What depresses me even more is that, despite the relatively inexpensive production process, the prices of clothes can be as high as if they were made from the natural fabrics – the latter especially noticeable when browsing designer labels.

Seeing a Lanvin dress made from 100% polyester kills me. Yes, the fabric may now be advanced and actually allow the wearer to live in the dress for a whole day without perspiring as if having a hot flash or producing odours that don’t just follow her as she enters the room but rather make everyone aware of her upcoming visit.

Everything is possible. And still, to me synthetics in fashion is a cheat.

I know that polyester is easier to shape into a dress than silk. I know that the acrylic sweater will last much longer than its wool cousin. And this is why I agree that those fabrics do have their place in fashion.

On the other hand, I know that it’s not just about the fabric, but the skill that shapes the dress. And perhaps, what designers need to think about isn’t constantly looking for the new materials, but preserving and honing the skills of the artisans who knew how to make a puffy skirt from silks and cottons and how to create the folds that will remain in place once finished.

I am not a cave woman and I understand the importance of progress, but I also know that there is no amount of polyester, acrylic or polyamide that will ever feel as scrumptious as cashmere, silk, cotton and wool do against my skin. It’s not just about luxury for anyone can find a cashmere jumper or silk shirt without paying a fortune. It’s more about love. The love of fashion, style, craftsmanship, beauty and, lets not forget, yourself.

There’s the only one exception I am prepared to make and it is for Azzedine Alaia and his viscose-based designs – he can’t do wrong, as far as I am concerned, he knows the magic.

What are your thoughts on techno fabrics? Do you wear them? Do you look at the care label to see what the garment is made of? Would you buy a designer dress made of polyester?

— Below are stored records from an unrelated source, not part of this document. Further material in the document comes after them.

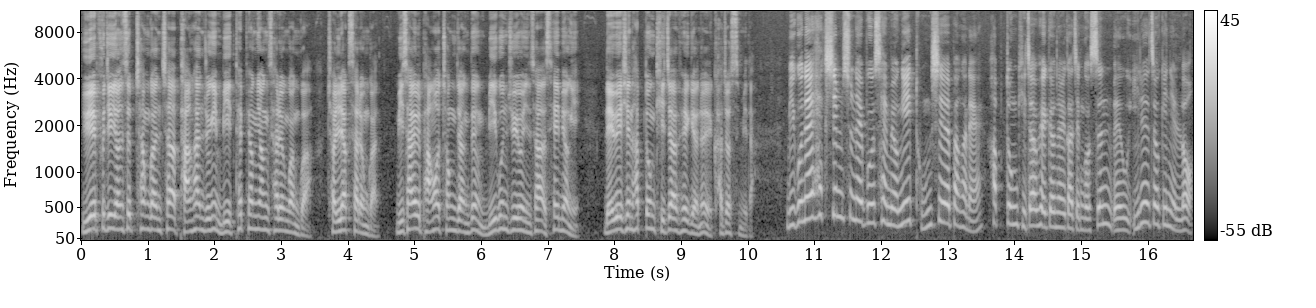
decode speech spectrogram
UFG 연습 참관차 방한 중인 미 태평양 사령관과 전략사령관, 미사일 방어청장 등 미군 주요 인사 3명이 내외신 합동 기자회견을 가졌습니다. 미군의 핵심 수뇌부 3명이 동시에 방한해 합동 기자회견을 가진 것은 매우 이례적인 일로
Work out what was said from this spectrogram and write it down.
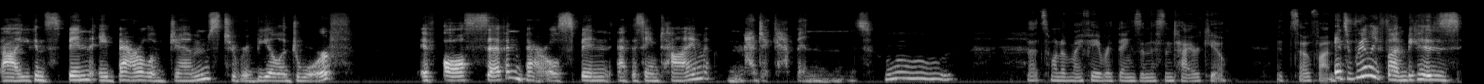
Uh, you can spin a barrel of gems to reveal a dwarf. If all seven barrels spin at the same time, magic happens. Ooh. That's one of my favorite things in this entire queue. It's so fun. It's really fun because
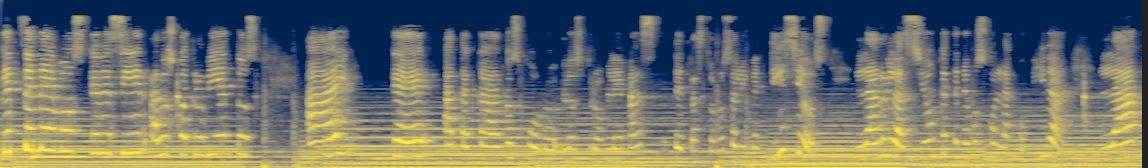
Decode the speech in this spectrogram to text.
que tenemos que decir a los cuatro vientos. Hay que atacar los, los problemas de trastornos alimenticios, la relación que tenemos con la comida, la,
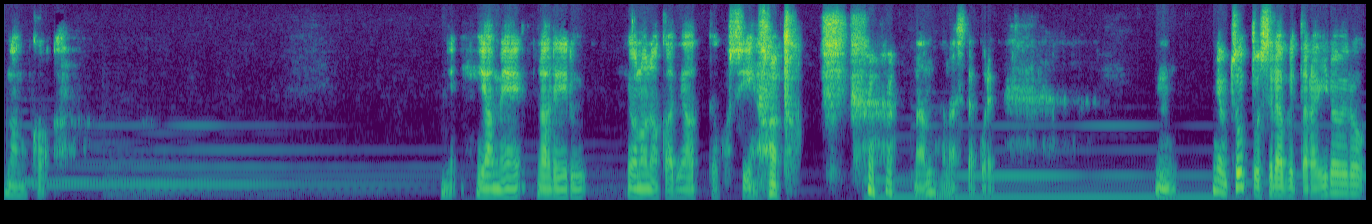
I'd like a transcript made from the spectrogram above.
なんか、ね、やめられる世の中であってほしいなと。何の話だ、これ。うん。でもちょっと調べたらいろいろ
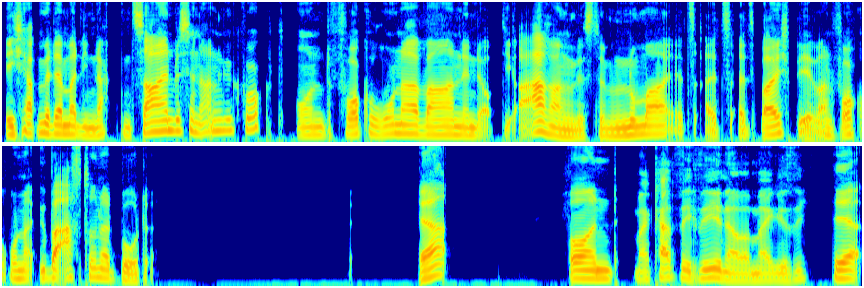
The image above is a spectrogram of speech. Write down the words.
ich habe mir dann mal die nackten Zahlen ein bisschen angeguckt und vor Corona waren in der Opti-A-Rangliste, nur mal jetzt als, als Beispiel, waren vor Corona über 800 Boote. Ja. Und. Man kann es nicht sehen, aber mein Gesicht. Ja.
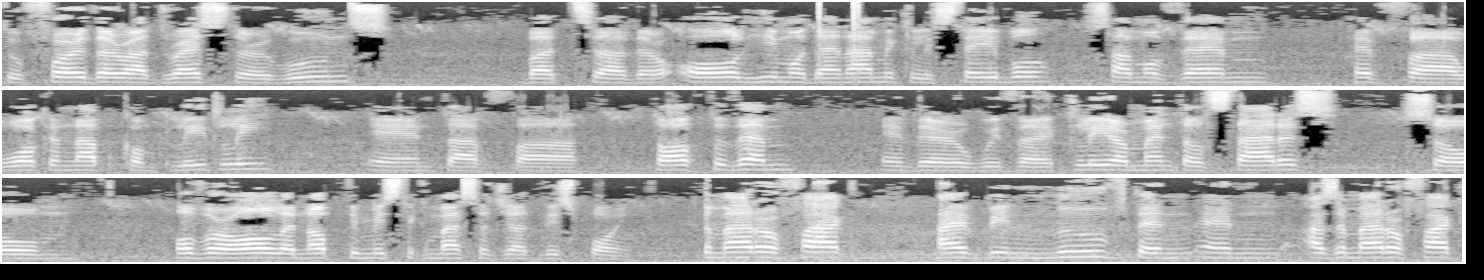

Photo source: Alberta Ferretti Spring/Summer 2010 campaign photographed by Steven Meisel